  • Wrote and published a new short story within less than 5 days’ time. I wrote about it the other day, but my new short story, Contact Window was released last week and I’ve already received 6 fantastic reviews. I enjoyed the characters so much, I’m really contemplating expanding on the universe in the book after finishing my Dead Sleep Trilogy.
  • CW vertWrote my 100th post on my blog last week. Since starting this site up last summer, I’ve written about a lot of things, but I hope my love of indie books has been clear.
  • And today, watching Michael Bunker’s Amish Sci-fi book Pennsylvania rocket up the charts. All along the way, I’ve seen him be totally transparent about his sales figures and his joy of self-publishing and selling this book.
  • Oh, and I think in the next week or so, I should have something to announce about a WOOL Gathering paperback. Get ready!

This is a new age for books and publishing. The average person may not realize it, but there are boundary-pushing books out there, available, and for a much more reasonable price than the cookie-cutter books the traditional publishers are shoving down our throats. If you haven’t tried a self-published book, just give one of the above books a shot. You might find you were surprised by the quality of self-published fare (especially if you believe what a few of the traditionally-published authors are saying about us in the indie community.)

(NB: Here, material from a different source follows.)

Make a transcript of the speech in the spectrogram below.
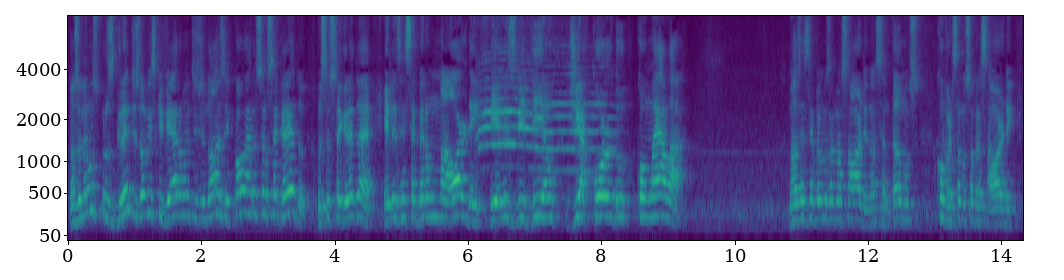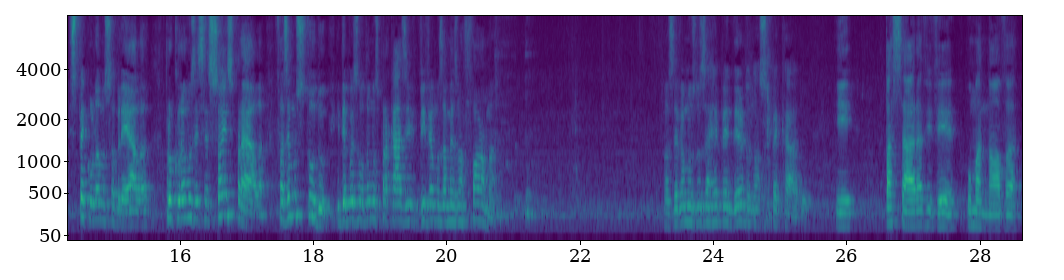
Nós olhamos para os grandes homens que vieram antes de nós e qual era o seu segredo? O seu segredo é: eles receberam uma ordem e eles viviam de acordo com ela. Nós recebemos a nossa ordem, nós sentamos, conversamos sobre essa ordem, especulamos sobre ela, procuramos exceções para ela, fazemos tudo e depois voltamos para casa e vivemos da mesma forma. Nós devemos nos arrepender do nosso pecado e passar a viver uma nova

Throughout it all, I’ve had a blast. Self-publishing is such a kick!